And here’s the kicker: some of these established watch brands (such as Swatch) are going to start adding smart functionality to their own products. Because the functionality of smartwatches is so basic it’s not particularly hard to do. TAG is rumoured to be releasing a watch with smart capabilities. Gucci and Swarovski are also supposedly lining up devices.
At Dreamforce last year Will.i.am reflected on this very issue when he released his (not a) watch. His aim was to approach the product as a fashion item first and a device second. Something that other companies spoke to me about at last year’s Mobile World Congress. Once established brands or high street names start pumping out fashionable items at low prices that will do most (if not all) of what Apple, Samsung, Motorola and others will do, where is the market for these technology vendors?
Watch this space
I do not mean to sound negative about wearables. I have no doubt that there is value in having some of these capabilities. My point is whether customers will want to pay high prices for pure tech products when they can buy fashion products that come with tech capabilities? This is the very argument that Huawei makes for its own Watch by trying to make it a “watch” first.
Let’s say Swatch offers one of their watches with smart functionality for $100 then why would one pay $349 (or $10,000!) for an Apple Watch? And if Swatch can make the battery last longer like the Pebble does then that’s potentially much more appealing to the average consumer. There is the option for the tech firms to make very low price products that compete at the low end of the market. Similar to the old digital watch market of the 80’s but I certainly do not see Apple doing that.
I don’t think that anything said here will come as a surprise to many, even Apple. Which is probably why Jonny Ive has been seen hanging around with the couture crowd despite what he might have to say about Swiss watches.

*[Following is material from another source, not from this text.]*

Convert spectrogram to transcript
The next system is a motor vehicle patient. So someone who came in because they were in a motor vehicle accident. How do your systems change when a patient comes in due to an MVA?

Apple have also hired fashionistas Angela Ahrendts (Burberry), Patrick Pruniaux (Tag Heuer) and Paul Deneve (Yves Saint Laurent) I would not be surprised to see Apple do a deal with one or more of the established brands, similar to what they have done in the car industry with CarPlay.
As for Android and even Windows, it is very likely that their platforms will end up in devices by well-known fashion brands anyway. Last year I was shown a prototype watch for a major fashion house that ran Android.

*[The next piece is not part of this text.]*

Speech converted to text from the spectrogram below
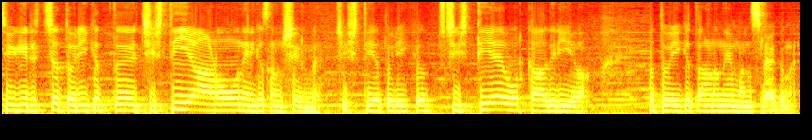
സ്വീകരിച്ച ത്വരീക്കത്ത് ചിഷ്തിയ ആണോ എന്ന് എനിക്ക് സംശയമുണ്ട്. ചിഷ്തിയ ത്വരീക്ക ചിഷ്തിയ ഓർ കാതിരിയ ത്വരീക്കത്താണെന്ന് ഞാൻ മനസ്സിലാക്കുന്നത്.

The alternate markets for vendors
The alternate market for the tech vendors is in industrial use cases. In more recent times Google came to appreciate that Glass was of more interest to businesses for internal use than it was to consumers. There are numerous industrial scenarios where a wearable would be the perfect form factor to carry out a specific task.
Just consider Construction where people need their hands for holding tools or hanging on to ladders and so on. I certainly would not be surprised to see Glass re-appear in that type of scenario with Android and Windows well placed to find their way into such devices. It is in this space that custom built apps will prove more useful than in the consumer market. Thus making it more interesting to development teams and enterprise IT.
A final word on Oculus Rift and the recently announced Microsoft HoloLens. These are like Fitbit, devices for very specific use cases. In the case of Oculus this is gaming and for HoloLens there are probably a number of industrial applications. In the context of such niche scenarios I think that these types of devices from vendors will do well. Perhaps the more fashionable items should be left to those who know about fashion.